Video games are a great way to have some fun or blow off a little steam when real life becomes laughable. But stock controllers and other inputs are hardly one size fits all. Even if you have no physical issues, they can be too big, too small, or just plain uncomfortable to hold.
[kefcom] wrote in to give us a heads up about a modular, adaptive system he designed for anyone who is unable to operate a PS3, PS4, or PC with a standard controller. The project was inspired by Microsoft’s adaptive XBOX controller and works pretty much the same way — broken-out buttons, joysticks, and other inputs all connect to a hub that unifies them into a controller the console or computer can communicate with. The major difference is that this project is open source and can be realized much more cheaply.

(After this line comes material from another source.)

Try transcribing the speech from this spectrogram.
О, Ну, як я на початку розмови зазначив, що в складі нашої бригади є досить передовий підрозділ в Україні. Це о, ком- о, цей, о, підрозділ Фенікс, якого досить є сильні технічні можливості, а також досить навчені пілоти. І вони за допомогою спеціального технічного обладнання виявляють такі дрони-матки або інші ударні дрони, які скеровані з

If you want to give this a try, [kefcom]’s project repo has step-by-step instructions for disassembling two types of wireless controllers and converting them into hubs for modular controls. He’s looking for help with design, documentation, and finding reliable suppliers for all the parts, so let him know if you can assist.

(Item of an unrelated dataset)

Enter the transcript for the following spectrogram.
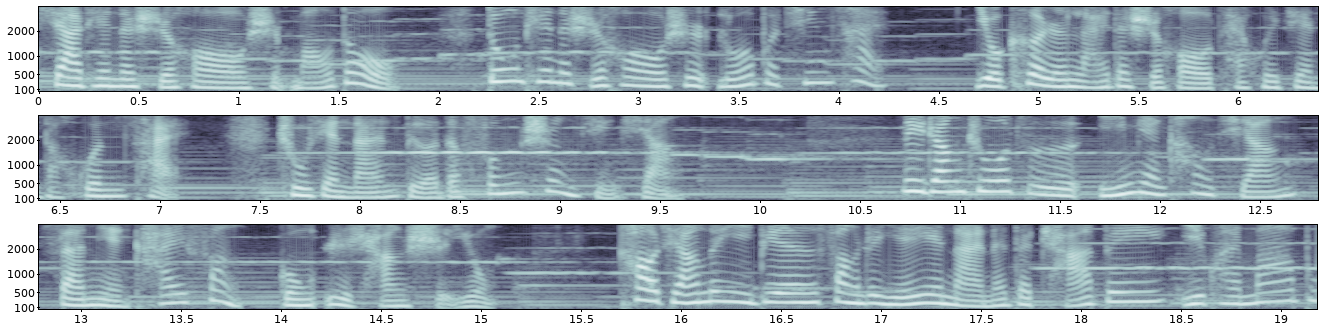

Some players need something more accessible than just broken-out buttons and full-size joysticks. Here’s an adaptive controller that uses ridged foam rollers to actuate buttons.